The UN's first major involvement in the region came when it accepted the request of former Nicaraguan President Daniel Ortega to monitor the February 1990 vote. Though the OAS and others were involved, the UN took a front and center role. Later the UN took on the sensitive task of demilitarizing and repatriating contra troops, winning high marks for its professionalism and neutrality.

``It was a remarkably successful effort,'' says former US Attorney General and Secretary of Defense Elliot Richardson, who led the UN team of election observers. ``I think everyone in the area feels the UN made an indispensable contribution.''

Last month in Haiti, the UN monitored and verified its second set of elections in the hemisphere within 10 months.

UN's larger regional role

That track record explains in part why the UN has slowly assumed a growing role in other peace efforts in the region:

In El Salvador, at the request of both the government and the Farabundo Mart'i National Liberation Front (FMLN) rebels, senior UN official Alvaro de Soto is actively mediating peace talks. Though the government has also asked the UN to monitor legislative and local elections in March, the UN is unlikely to agree unless a cease-fire precedes them.

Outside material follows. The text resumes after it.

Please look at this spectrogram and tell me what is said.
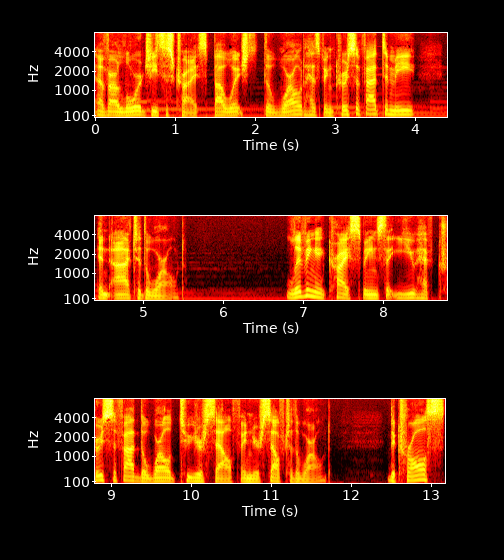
of our Lord Jesus Christ, by which the world has been crucified to me and I to the world. Living in Christ means that you have crucified the world to yourself and yourself to the world. The cross,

Since last March, UN representatives have also been observers at Guatemalan talks between a coalition of guerrilla groups and various sectors of society from unions to business leaders. The UN could assume a mediation role if the Guatemalan government becomes formally involved as expected after the Jan. 6 presidential runoff elections.

The UN also sits in with the OAS as an advisor at summit meetings of the five Central American governments.

The UN involvement has grown with each meeting as presidents have realized only the UN could implement many peacemaking procedures they were setting up, says William Goodfellow, director of the Center for International Policy, a Washington-based research center.

At the request of the five governments, more than 150 members of a UN military observer or peacekeeping group will remain on security patrol in the five capitals until at least May 7. The UN is also advising the five countries in their efforts to reduce arms and military personnel in the region, and may be called on to verify the results.

The growing UN role in Central American peace efforts also stems in part from the thaw in US-Soviet relations and changes that have brought in UN dialogue and activity. For years the US viewed the UN as a third world forum that would automatically side with guerrilla groups.